* WHAT NEEDS TO BE DONE:
In the data below, find the line with "Here is some" and the line with "There's speech in", then restate both and every line between them exactly, minus the pictures.

(DATASET RECORDS)

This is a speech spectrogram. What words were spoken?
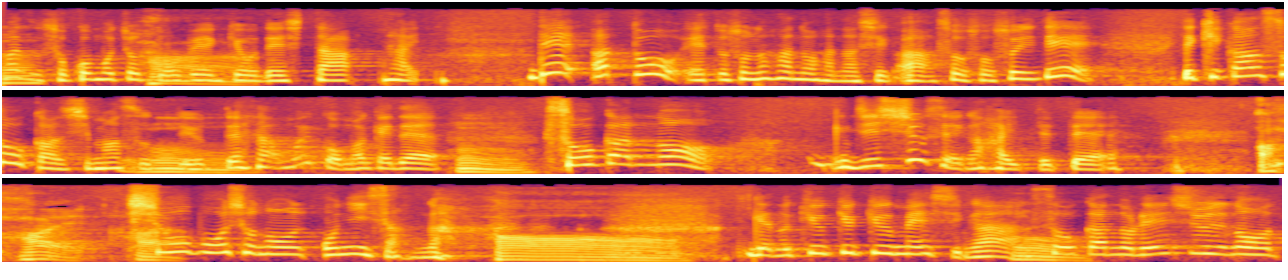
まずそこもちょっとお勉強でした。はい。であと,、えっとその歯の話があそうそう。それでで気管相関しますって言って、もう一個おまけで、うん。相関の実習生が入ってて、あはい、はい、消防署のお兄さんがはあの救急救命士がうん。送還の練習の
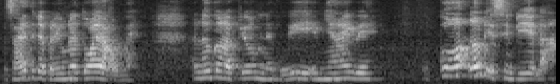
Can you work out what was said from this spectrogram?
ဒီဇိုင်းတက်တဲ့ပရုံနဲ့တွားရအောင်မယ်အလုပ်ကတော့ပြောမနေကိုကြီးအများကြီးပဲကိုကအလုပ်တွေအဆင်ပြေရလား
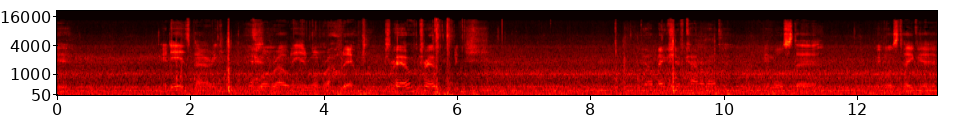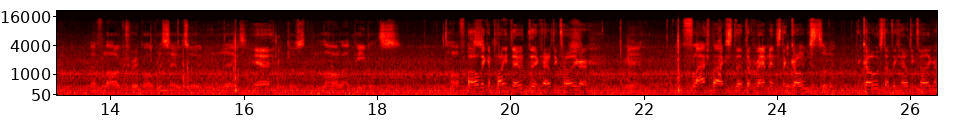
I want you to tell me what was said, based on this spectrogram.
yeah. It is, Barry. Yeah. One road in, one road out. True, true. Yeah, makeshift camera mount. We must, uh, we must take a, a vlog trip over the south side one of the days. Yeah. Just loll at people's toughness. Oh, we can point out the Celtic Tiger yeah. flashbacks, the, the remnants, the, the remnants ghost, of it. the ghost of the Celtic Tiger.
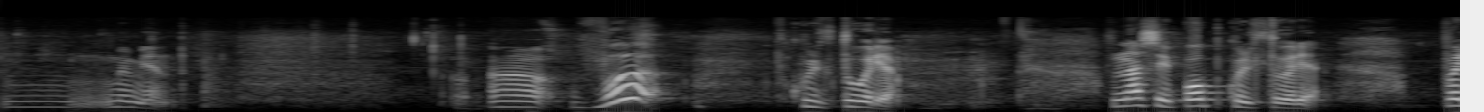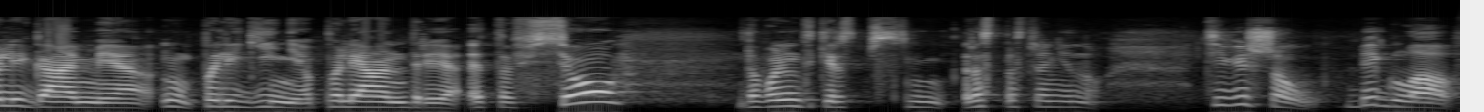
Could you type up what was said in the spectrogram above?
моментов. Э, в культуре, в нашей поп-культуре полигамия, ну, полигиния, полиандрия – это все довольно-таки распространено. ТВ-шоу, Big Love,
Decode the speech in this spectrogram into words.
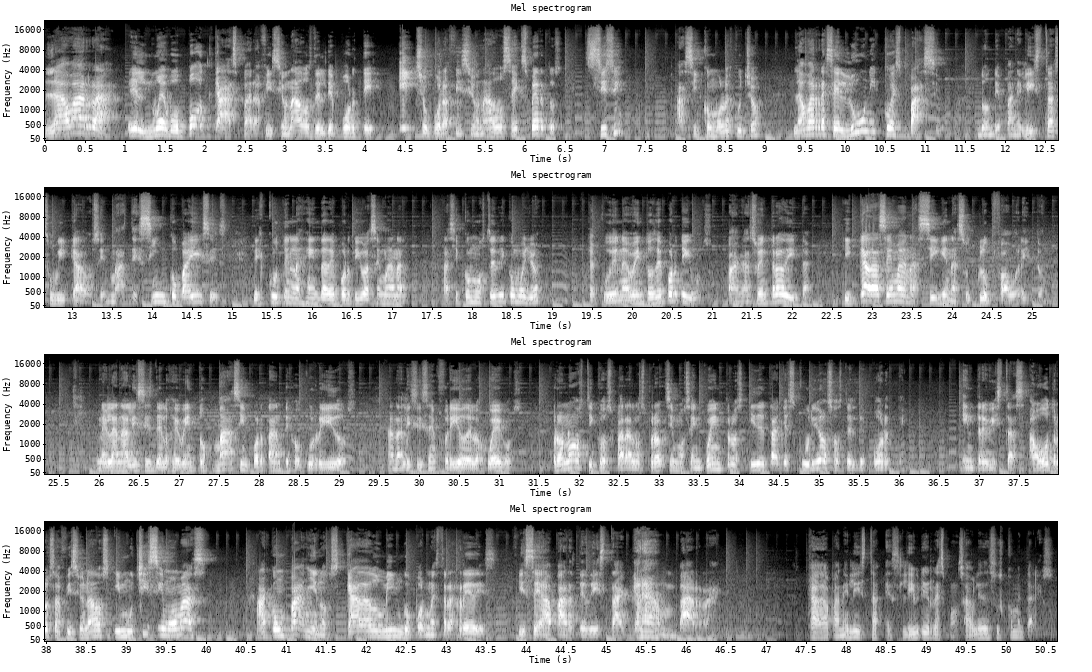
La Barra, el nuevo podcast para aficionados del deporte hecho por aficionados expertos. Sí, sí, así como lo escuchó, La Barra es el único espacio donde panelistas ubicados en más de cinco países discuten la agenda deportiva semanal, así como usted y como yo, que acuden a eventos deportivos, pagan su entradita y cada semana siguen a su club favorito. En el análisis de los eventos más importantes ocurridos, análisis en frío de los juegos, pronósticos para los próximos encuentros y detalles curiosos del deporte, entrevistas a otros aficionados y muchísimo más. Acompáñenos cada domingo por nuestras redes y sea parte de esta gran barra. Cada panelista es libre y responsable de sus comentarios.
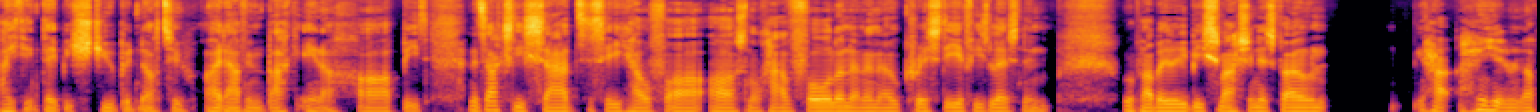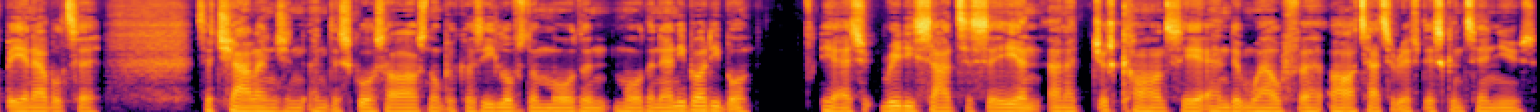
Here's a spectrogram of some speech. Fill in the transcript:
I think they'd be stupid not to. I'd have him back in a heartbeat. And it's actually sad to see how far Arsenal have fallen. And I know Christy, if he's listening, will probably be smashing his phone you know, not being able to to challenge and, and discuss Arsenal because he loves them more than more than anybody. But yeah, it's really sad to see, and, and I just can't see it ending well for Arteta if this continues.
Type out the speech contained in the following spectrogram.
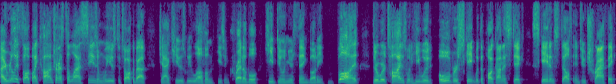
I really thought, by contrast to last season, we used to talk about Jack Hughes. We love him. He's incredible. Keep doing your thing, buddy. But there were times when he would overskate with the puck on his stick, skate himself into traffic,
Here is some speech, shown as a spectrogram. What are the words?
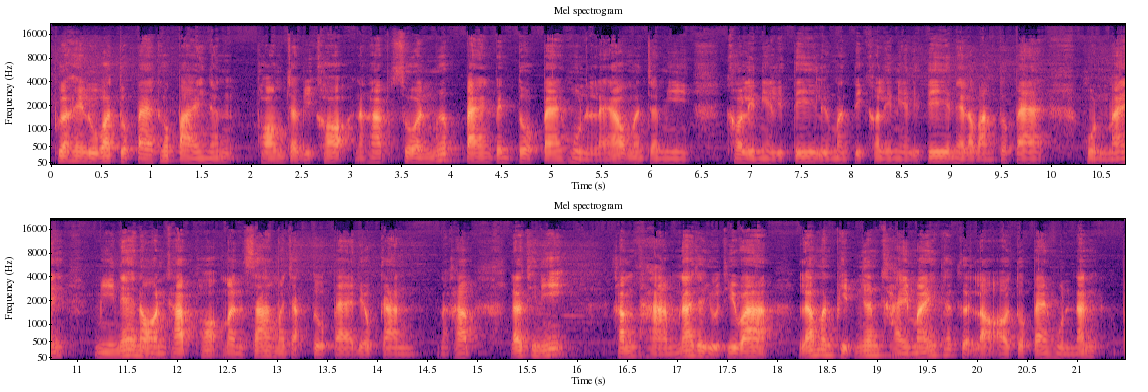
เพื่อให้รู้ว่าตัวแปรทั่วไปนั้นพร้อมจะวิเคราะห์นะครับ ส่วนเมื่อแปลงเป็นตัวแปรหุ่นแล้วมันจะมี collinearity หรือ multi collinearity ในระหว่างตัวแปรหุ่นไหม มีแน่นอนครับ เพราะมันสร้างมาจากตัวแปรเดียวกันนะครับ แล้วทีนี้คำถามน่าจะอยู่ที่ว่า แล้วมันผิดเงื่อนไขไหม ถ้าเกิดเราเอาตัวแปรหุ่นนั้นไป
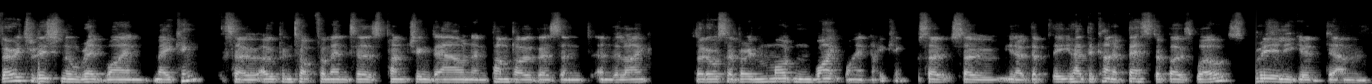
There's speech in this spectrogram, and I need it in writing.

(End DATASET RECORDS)
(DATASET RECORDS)

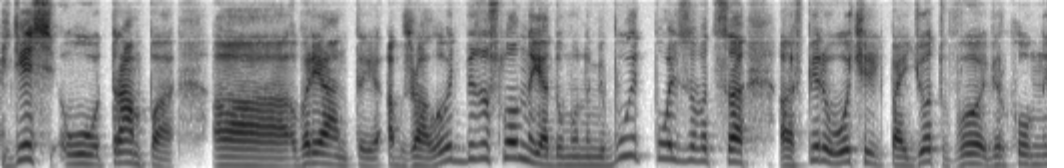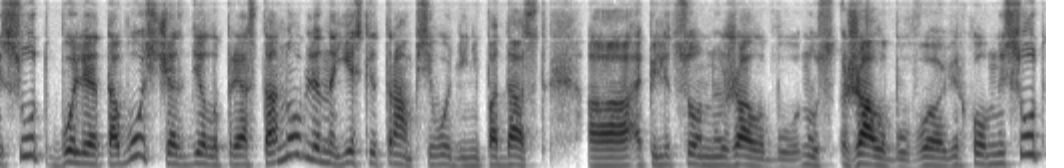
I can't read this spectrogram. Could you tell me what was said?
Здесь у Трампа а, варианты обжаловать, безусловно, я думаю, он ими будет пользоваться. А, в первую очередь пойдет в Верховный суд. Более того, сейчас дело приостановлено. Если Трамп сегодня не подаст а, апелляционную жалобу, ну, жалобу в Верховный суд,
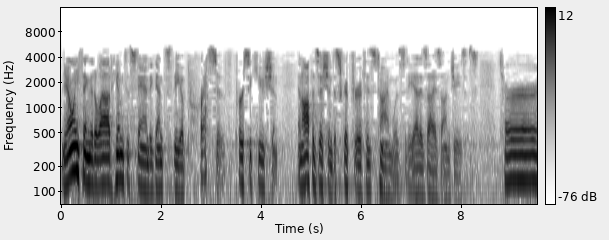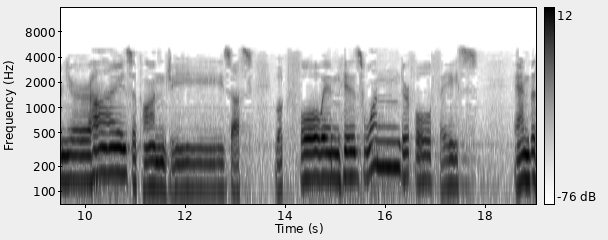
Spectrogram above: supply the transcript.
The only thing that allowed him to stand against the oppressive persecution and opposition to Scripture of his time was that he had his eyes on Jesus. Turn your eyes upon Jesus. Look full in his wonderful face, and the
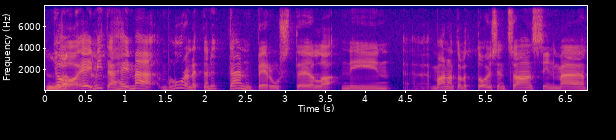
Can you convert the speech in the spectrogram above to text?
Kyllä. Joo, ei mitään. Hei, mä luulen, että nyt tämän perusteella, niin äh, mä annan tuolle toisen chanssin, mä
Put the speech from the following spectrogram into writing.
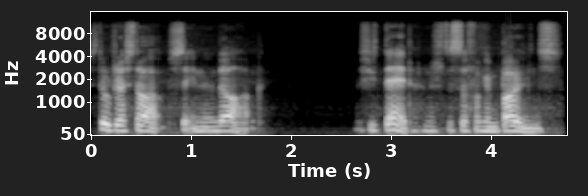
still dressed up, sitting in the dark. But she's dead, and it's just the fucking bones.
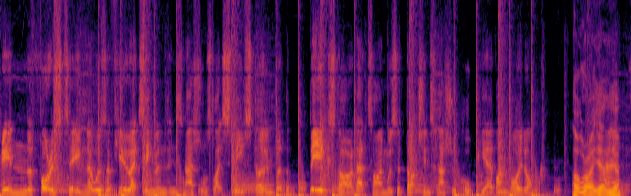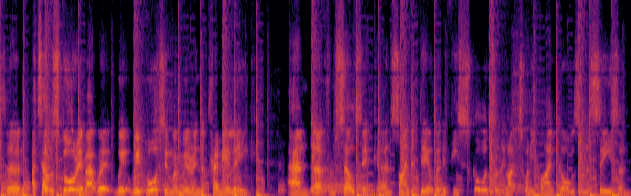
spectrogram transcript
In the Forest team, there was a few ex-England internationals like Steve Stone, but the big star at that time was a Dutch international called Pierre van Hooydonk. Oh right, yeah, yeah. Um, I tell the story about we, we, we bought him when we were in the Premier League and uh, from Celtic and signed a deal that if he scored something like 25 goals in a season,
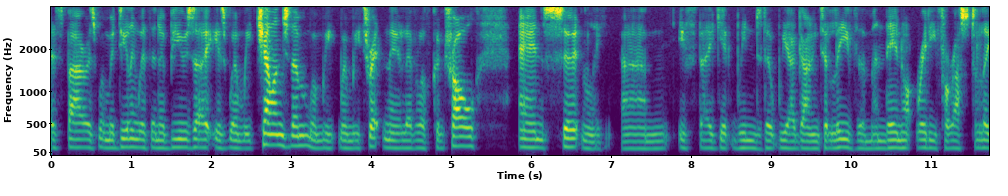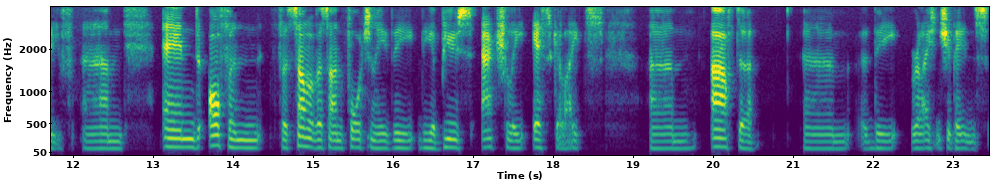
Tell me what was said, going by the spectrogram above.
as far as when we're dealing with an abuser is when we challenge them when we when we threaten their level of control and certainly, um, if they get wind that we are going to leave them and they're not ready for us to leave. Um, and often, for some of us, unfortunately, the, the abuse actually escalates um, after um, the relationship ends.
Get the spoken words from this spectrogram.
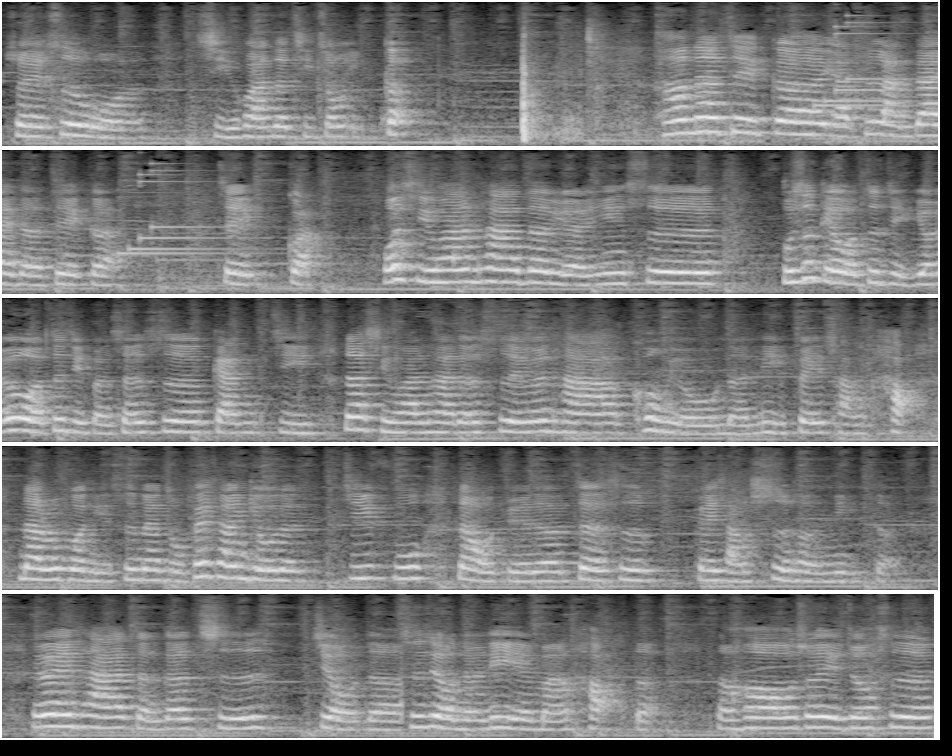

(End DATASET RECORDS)

* RESULT:
Here is some speech, shown as a spectrogram. What are the words?
เพื่อให้รู้ว่าตัวแปรทั่วไปนั้นพร้อมจะวิเคราะห์นะครับ ส่วนเมื่อแปลงเป็นตัวแปรหุ่นแล้วมันจะมี collinearity หรือ multi collinearity ในระหว่างตัวแปรหุ่นไหม มีแน่นอนครับ เพราะมันสร้างมาจากตัวแปรเดียวกันนะครับ แล้วทีนี้คำถามน่าจะอยู่ที่ว่า แล้วมันผิดเงื่อนไขไหม ถ้าเกิดเราเอาตัวแปรหุ่นนั้นไป
There's speech in this spectrogram, and I need it in writing.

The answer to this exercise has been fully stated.